Recovery Playbook for Impact Employers | Holistic benefits for employee stability and well-being
Why It Matters
In the midst of a crisis, the wraparound supports that companies provide to their workers are critical. The COVID-19 pandemic has caused a resurgence of worker interest in and reliance on employer-provided benefits. Gig workers may feel vulnerable because they have limited access to employee benefits and societal safety nets. Traditional employees are concerned that their benefits packages may be inadequate. All workers are asking detailed questions about health insurance, leave policies, child and dependent care, and employee assistance programs.
As companies move from crisis mitigation and business stabilization to recovery, Impact Employers will sustain some of the expanded support they have offered workers and develop special rapid-response benefits packages that they can deploy in the future.
Read the Full Playbook
New Challenges During Recovery
The complexity and urgency around supporting employees’ unique wellness, mental health, and belonging needs while still managing performance expectations in a fair and equitable way presents quite a challenge. Every corporate leader will tell you that the only certainty during this crisis is that every employee is experiencing it differently, which means that employees are requesting access to a wider variety of benefits that match their unique experiences and needs. Unfortunately, certain groups of employees are being disproportionately negatively affected and thus require even more support. A sense of unfairness can arise among employees who feel that others’ needs are being addressed ahead of their own.
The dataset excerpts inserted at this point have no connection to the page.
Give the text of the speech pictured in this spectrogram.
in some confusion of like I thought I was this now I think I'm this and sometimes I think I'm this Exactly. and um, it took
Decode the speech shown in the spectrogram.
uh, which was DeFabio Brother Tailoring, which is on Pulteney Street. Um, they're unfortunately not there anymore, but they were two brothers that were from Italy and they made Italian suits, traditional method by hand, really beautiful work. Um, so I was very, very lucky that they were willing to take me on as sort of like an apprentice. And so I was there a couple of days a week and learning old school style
With the political, economic, and health uncertainties that still lie ahead, many leaders are struggling to determine which, if any, of the temporary benefits used to provide stopgap support for employees throughout the crisis should continue or be made permanent once it has passed. This is especially true if, post-recovery, companies look for ways to quickly reduce costs, as many of these stopgap measures cost more because of their expedited nature.
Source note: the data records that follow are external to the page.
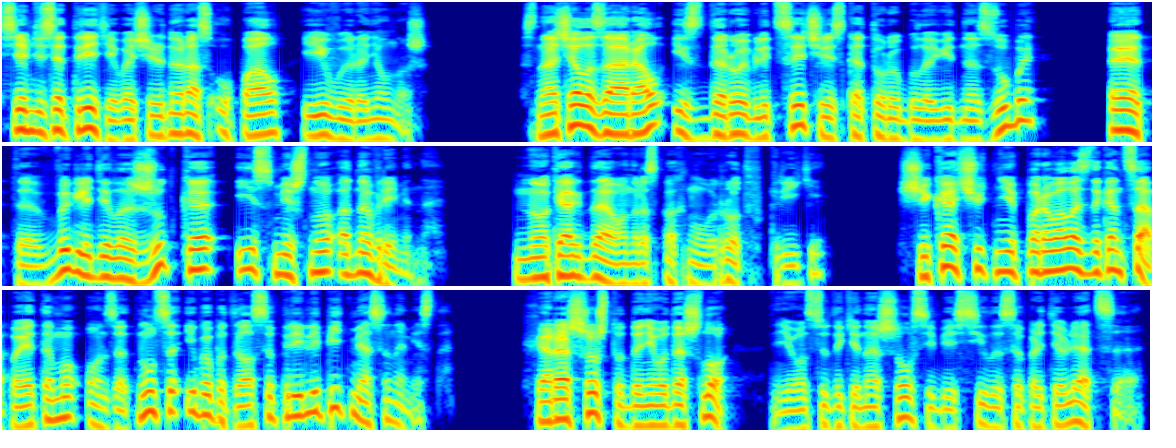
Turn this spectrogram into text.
73-й в очередной раз упал и выронил нож. Сначала заорал и с дырой в лице, через которую было видно зубы. Это выглядело жутко и смешно одновременно. Но когда он распахнул рот в крике, щека чуть не порвалась до конца, поэтому он заткнулся и попытался прилепить мясо на место. Хорошо, что до него дошло, и он все-таки нашел в себе силы сопротивляться.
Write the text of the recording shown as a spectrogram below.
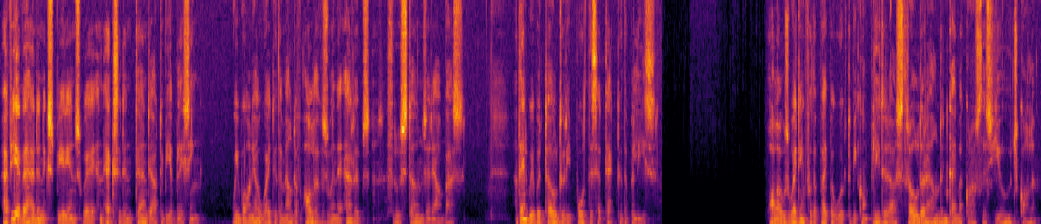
Have you ever had an experience where an accident turned out to be a blessing? We were on our way to the Mount of Olives when the Arabs threw stones at our bus. And then we were told to report this attack to the police. While I was waiting for the paperwork to be completed, I strolled around and came across this huge column.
How to Do It Well
Emerging Practices for an Equitable Recovery
- Take a pulse on employee needs. Conduct surveys to assess and analyze employee needs to inform short-term total rewards strategy.
- Repurpose funds. Move money that would normally be spent on things that have been canceled due to COVID-19 (e.g., travel or event planning) to be used for emergent employee needs.
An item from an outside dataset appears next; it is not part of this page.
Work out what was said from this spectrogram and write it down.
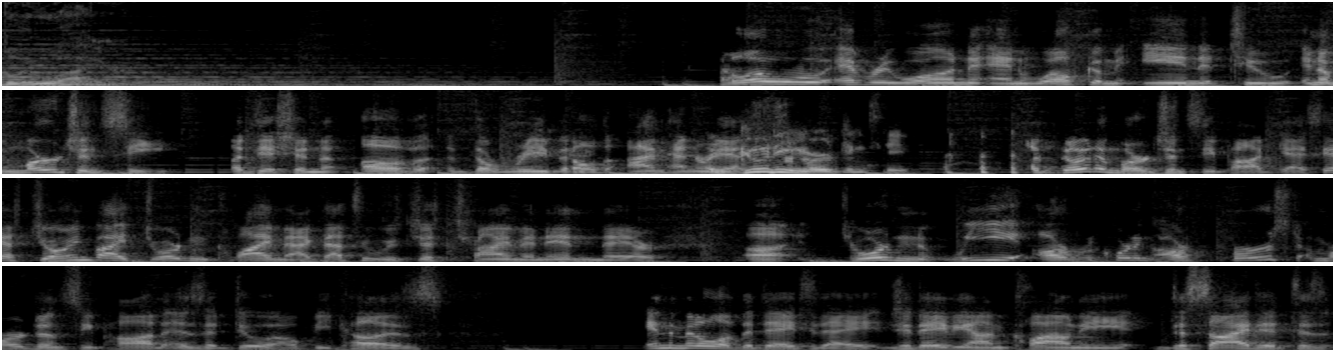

- Give employees time to deal and time to heal. Provide additional paid time off for all employees to handle personal or familial issues that arise during the pandemic (e.g., caregiving responsibilities and mental health needs).
- Promote wellness. Integrate things like yoga, mindfulness, and other self-care practices into the workday.
- Create a safe space. Focus on embedding psychological safety into your work environment to ensure that employees at all levels feel comfortable taking advantage of enhanced total rewards offerings.
- Highlight stories of employees’ pandemic challenges being addressed via enhanced total rewards (with their permission, of course).
- Encourage leaders to promote the use of enhanced total rewards.
- Support employees who ask for help so that others will also feel comfortable doing so.
Existing Impact Employer Practices Are More Crucial Than Ever
- Provide next-level rewards. Offer benefits packages that go beyond basic compensation to include employer-sponsored health care, retirement savings, and disability and life insurance.
- Make it easy to take advantage of rewards. Offer resource navigators who can help employees manage a variety of life challenges, including child care, medical concerns, housing needs, and financial literacy.
- Personalize total rewards. Ensure that benefits that address specific employee challenges, such as transportation vouchers, classes for English language learners, financial planning services, and student loan payment support, are made available.
Jason Roberson, training supervisor, SynClearly, via Jobcase
Having employees that are whole and fulfilled—they can give more, versus an employee left wanting, saying, ‘I need something from my environment, because I don’t feel whole.’ This can stem from many things, from diversity issues to social problems outside of work, to financial troubles, to caregiving issues. So, I think when you have people who are supported, they are able to pay it forward; they are able to give more and be more and have a positive impact in any environment they come in contact with.
Robin Leopold, head of human resources, JPMorgan Chase & Co.
At JPMC, we approach employee compensation and benefits holistically striving to offer our employees competitive wages and benefits, safe working environments, and meaningful paths to opportunity and development. JPMC provides competitive wages to all employees, with a U.S. minimum wage of at least $16-$20 per hour, and offers robust benefits and employee supports including health care, dental, vision, retirement benefits, vacation, paid sick leave and family leave, and employee wellness programs. During the COVID-19 crisis, we enabled over 180,000 employees to work from home, developed robust safety protocols for onsite employees, and provided frontline workers with over $100 million in special payments while also expanding access to paid time away and back-up and full-service child care. To help employees strengthen their financial health and reach their financial objectives, we also launched a newly developed financial wellness benefit offering personalized resources and coaching.